◆ PROBLEM DETAILS ◆
Before copying, remove every picture, and then repeat all entries below precisely as written.

Data entries
____

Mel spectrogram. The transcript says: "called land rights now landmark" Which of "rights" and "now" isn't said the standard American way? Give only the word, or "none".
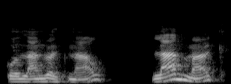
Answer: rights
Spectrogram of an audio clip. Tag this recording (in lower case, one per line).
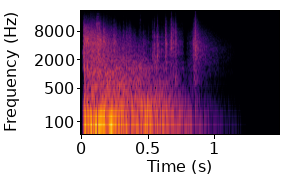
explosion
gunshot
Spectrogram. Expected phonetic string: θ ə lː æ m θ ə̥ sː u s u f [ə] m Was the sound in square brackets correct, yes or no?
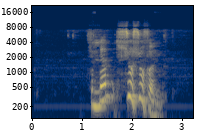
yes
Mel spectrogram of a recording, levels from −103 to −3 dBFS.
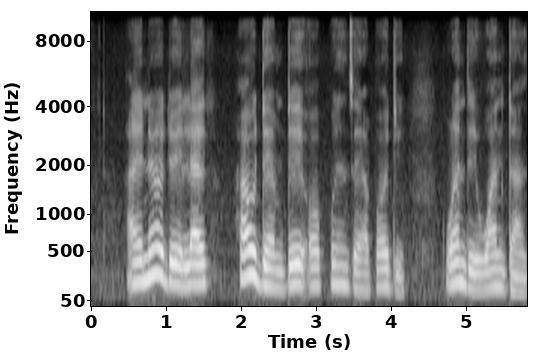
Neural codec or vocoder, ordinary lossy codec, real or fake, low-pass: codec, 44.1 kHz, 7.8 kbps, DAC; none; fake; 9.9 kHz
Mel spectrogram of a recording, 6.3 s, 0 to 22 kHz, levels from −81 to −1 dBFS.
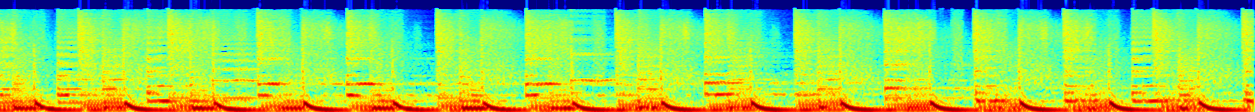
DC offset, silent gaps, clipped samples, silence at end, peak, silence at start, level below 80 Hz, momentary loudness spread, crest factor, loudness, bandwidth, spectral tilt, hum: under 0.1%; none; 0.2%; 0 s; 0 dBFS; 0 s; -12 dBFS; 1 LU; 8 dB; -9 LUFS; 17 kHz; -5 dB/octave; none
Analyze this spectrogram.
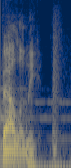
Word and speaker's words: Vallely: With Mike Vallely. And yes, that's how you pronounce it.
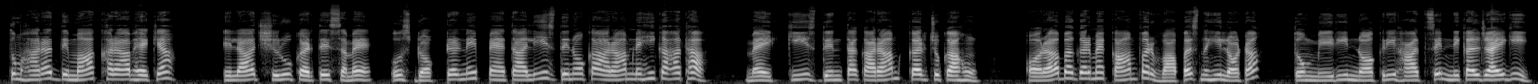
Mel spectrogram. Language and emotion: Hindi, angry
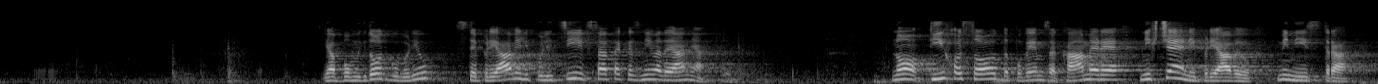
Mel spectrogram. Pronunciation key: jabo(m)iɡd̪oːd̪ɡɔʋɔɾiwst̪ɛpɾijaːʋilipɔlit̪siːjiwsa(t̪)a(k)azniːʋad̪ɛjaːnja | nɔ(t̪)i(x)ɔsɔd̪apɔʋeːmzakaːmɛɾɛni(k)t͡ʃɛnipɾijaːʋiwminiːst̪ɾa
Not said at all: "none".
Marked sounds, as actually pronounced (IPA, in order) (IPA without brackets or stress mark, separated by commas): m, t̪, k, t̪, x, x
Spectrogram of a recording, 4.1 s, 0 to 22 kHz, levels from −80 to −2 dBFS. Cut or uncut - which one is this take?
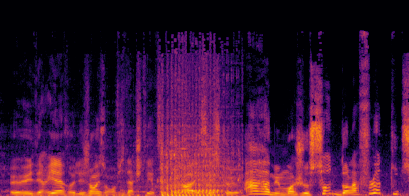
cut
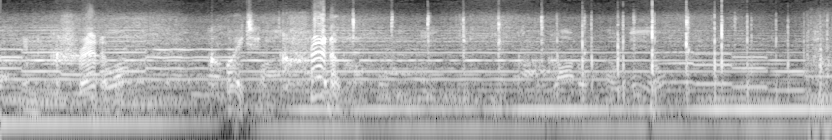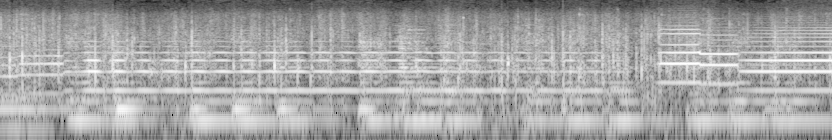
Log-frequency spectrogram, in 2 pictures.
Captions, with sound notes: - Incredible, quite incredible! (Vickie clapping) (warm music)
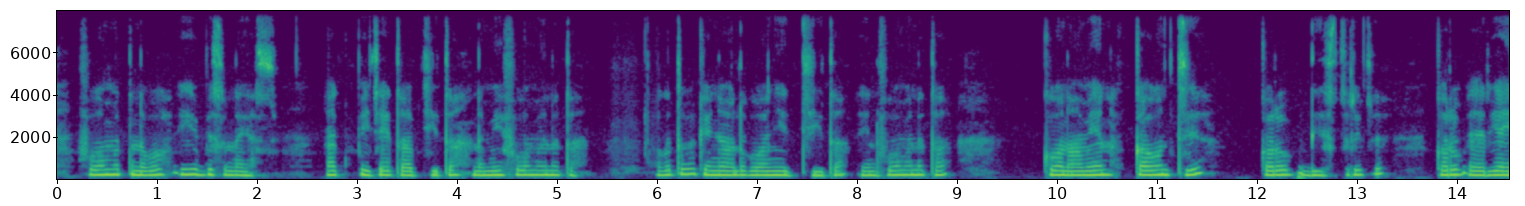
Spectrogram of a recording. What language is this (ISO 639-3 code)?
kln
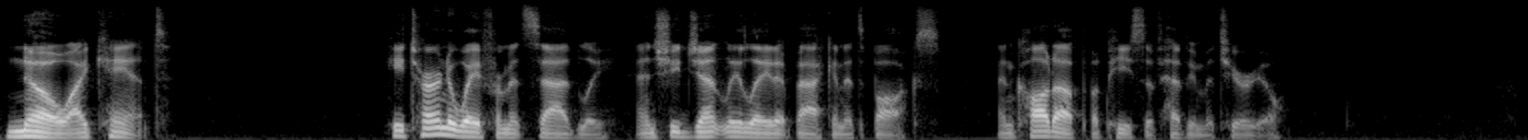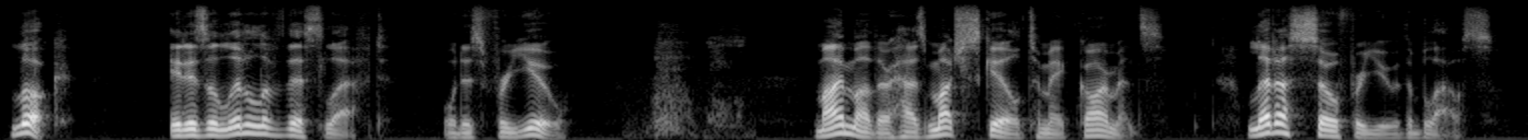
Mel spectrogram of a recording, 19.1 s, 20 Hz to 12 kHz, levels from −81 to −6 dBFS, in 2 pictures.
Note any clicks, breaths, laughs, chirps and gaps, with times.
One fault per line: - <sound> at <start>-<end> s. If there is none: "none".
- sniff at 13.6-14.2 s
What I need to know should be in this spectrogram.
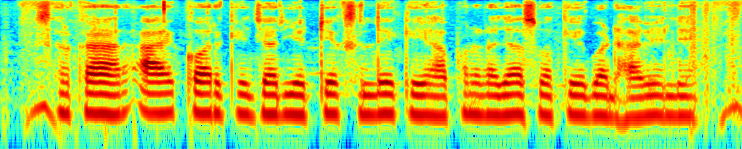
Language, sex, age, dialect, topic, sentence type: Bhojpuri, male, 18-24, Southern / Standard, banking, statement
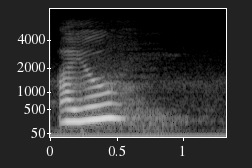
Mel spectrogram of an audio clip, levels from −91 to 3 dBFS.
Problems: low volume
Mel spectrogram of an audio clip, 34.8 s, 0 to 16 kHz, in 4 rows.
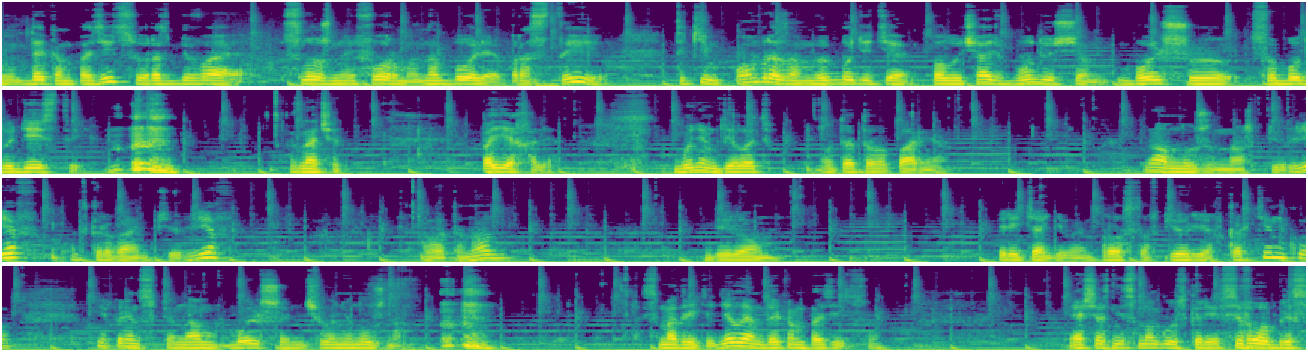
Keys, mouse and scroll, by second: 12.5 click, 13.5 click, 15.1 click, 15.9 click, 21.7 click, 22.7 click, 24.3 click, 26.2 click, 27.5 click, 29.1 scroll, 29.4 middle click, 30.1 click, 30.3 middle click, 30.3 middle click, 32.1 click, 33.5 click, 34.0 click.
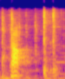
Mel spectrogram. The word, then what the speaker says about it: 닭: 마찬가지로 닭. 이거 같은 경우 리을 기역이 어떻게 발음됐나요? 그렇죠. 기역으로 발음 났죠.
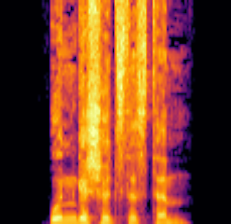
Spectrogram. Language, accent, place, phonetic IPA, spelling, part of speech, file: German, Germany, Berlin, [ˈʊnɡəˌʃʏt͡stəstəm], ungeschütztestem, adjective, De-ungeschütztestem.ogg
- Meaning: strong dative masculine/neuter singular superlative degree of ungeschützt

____

◆ ANSWER SPACE ◆
Mel spectrogram. The transcript says: "called land rights now landmark" Which of "rights" and "now" isn't said the standard American way? Give only the word, or "none".
Answer: rights
Spectrogram of an audio clip. Tag this recording (in lower case, one per line).
explosion
gunshot
Spectrogram. Expected phonetic string: θ ə lː æ m θ ə̥ sː u s u f [ə] m Was the sound in square brackets correct, yes or no?
yes
Mel spectrogram of a recording, levels from −103 to −3 dBFS.
Neural codec or vocoder, ordinary lossy codec, real or fake, low-pass: codec, 44.1 kHz, 7.8 kbps, DAC; none; fake; 9.9 kHz
Mel spectrogram of a recording, 6.3 s, 0 to 22 kHz, levels from −81 to −1 dBFS.
DC offset, silent gaps, clipped samples, silence at end, peak, silence at start, level below 80 Hz, momentary loudness spread, crest factor, loudness, bandwidth, spectral tilt, hum: under 0.1%; none; 0.2%; 0 s; 0 dBFS; 0 s; -12 dBFS; 1 LU; 8 dB; -9 LUFS; 17 kHz; -5 dB/octave; none
Analyze this spectrogram.
Word and speaker's words: Vallely: With Mike Vallely. And yes, that's how you pronounce it.
Mel spectrogram. Language and emotion: Hindi, angry
Mel spectrogram. Pronunciation key: jabo(m)iɡd̪oːd̪ɡɔʋɔɾiwst̪ɛpɾijaːʋilipɔlit̪siːjiwsa(t̪)a(k)azniːʋad̪ɛjaːnja | nɔ(t̪)i(x)ɔsɔd̪apɔʋeːmzakaːmɛɾɛni(k)t͡ʃɛnipɾijaːʋiwminiːst̪ɾa
Not said at all: "none".
Marked sounds, as actually pronounced (IPA, in order) (IPA without brackets or stress mark, separated by commas): m, t̪, k, t̪, x, x
Spectrogram of a recording, 4.1 s, 0 to 22 kHz, levels from −80 to −2 dBFS. Cut or uncut - which one is this take?
cut
Log-frequency spectrogram, in 2 pictures.
Captions, with sound notes: - Incredible, quite incredible! (Vickie clapping) (warm music)
Spectrogram of a recording. What language is this (ISO 639-3 code)?
kln
Mel spectrogram of a recording, 19.1 s, 20 Hz to 12 kHz, levels from −81 to −6 dBFS, in 2 pictures.
Note any clicks, breaths, laughs, chirps and gaps, with times.
One fault per line: - <sound> at <start>-<end> s. If there is none: "none".
- sniff at 13.6-14.2 s
What I need to know should be in this spectrogram.
Language, sex, age, dialect, topic, sentence type: Bhojpuri, male, 18-24, Southern / Standard, banking, statement
Mel spectrogram of an audio clip, levels from −91 to 3 dBFS.
Problems: low volume
Mel spectrogram of an audio clip, 34.8 s, 0 to 16 kHz, in 4 rows.
Keys, mouse and scroll, by second: 12.5 click, 13.5 click, 15.1 click, 15.9 click, 21.7 click, 22.7 click, 24.3 click, 26.2 click, 27.5 click, 29.1 scroll, 29.4 middle click, 30.1 click, 30.3 middle click, 30.3 middle click, 32.1 click, 33.5 click, 34.0 click.
Mel spectrogram. The word, then what the speaker says about it: 닭: 마찬가지로 닭. 이거 같은 경우 리을 기역이 어떻게 발음됐나요? 그렇죠. 기역으로 발음 났죠.
Spectrogram. Language, accent, place, phonetic IPA, spelling, part of speech, file: German, Germany, Berlin, [ˈʊnɡəˌʃʏt͡stəstəm], ungeschütztestem, adjective, De-ungeschütztestem.ogg
- Meaning: strong dative masculine/neuter singular superlative degree of ungeschützt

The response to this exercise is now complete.